* WHAT YOU NEED TO DO:
Exact wording is needed for every line from the one holding "Audio transcript, taken" to the end of the records below; write those lines out and omit the pictures.

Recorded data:
____

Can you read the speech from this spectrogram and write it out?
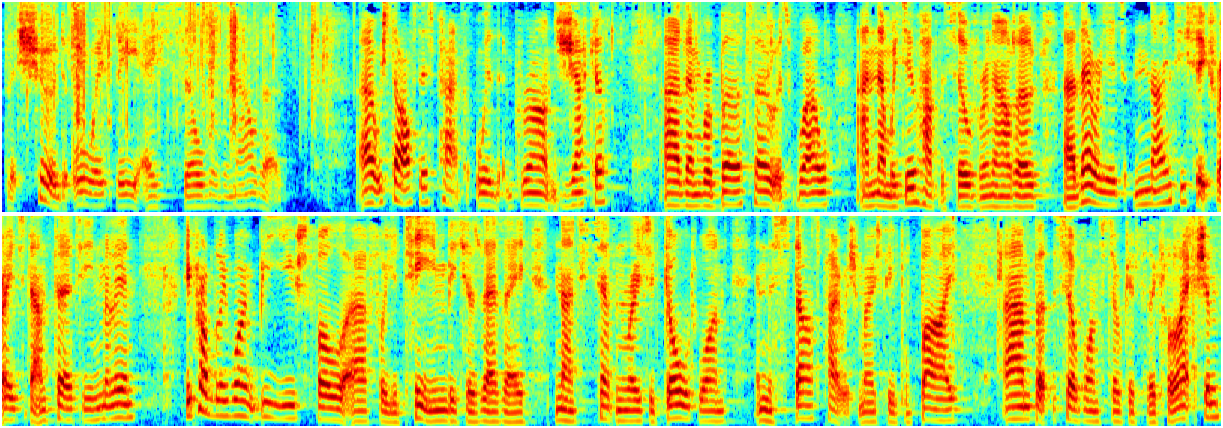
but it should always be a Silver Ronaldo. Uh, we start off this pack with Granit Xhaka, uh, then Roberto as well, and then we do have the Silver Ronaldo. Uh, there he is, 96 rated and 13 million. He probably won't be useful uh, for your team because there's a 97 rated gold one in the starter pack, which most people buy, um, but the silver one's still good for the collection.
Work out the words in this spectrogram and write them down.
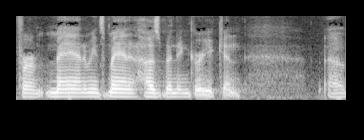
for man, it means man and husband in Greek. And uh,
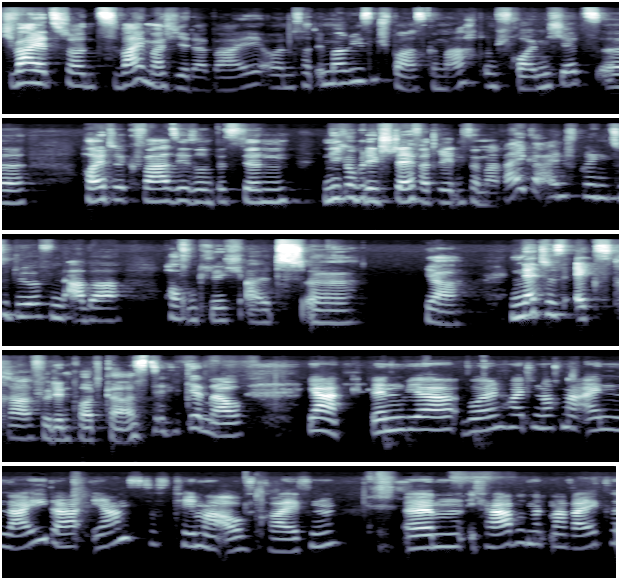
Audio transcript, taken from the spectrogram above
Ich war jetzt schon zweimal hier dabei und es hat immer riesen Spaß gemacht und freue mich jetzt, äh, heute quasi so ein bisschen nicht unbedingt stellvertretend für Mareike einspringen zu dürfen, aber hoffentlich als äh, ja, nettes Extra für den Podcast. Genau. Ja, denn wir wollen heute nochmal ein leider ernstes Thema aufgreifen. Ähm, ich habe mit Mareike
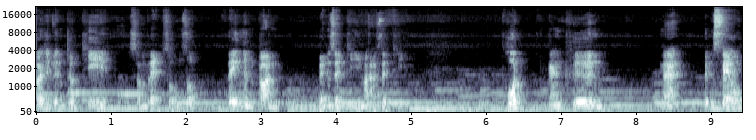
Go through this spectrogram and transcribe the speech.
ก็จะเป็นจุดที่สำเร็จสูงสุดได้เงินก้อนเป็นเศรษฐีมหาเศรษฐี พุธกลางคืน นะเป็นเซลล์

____

* TASK ANSWER:
Audio transcript, taken from the spectrogram above
Ich war jetzt schon zweimal hier dabei und es hat immer riesen Spaß gemacht und freue mich jetzt, äh, heute quasi so ein bisschen nicht unbedingt stellvertretend für Mareike einspringen zu dürfen, aber hoffentlich als äh, ja, nettes Extra für den Podcast. Genau. Ja, denn wir wollen heute nochmal ein leider ernstes Thema aufgreifen. Ähm, ich habe mit Mareike
Go through this spectrogram and transcribe the speech.
ก็จะเป็นจุดที่สำเร็จสูงสุดได้เงินก้อนเป็นเศรษฐีมหาเศรษฐี พุธกลางคืน นะเป็นเซลล์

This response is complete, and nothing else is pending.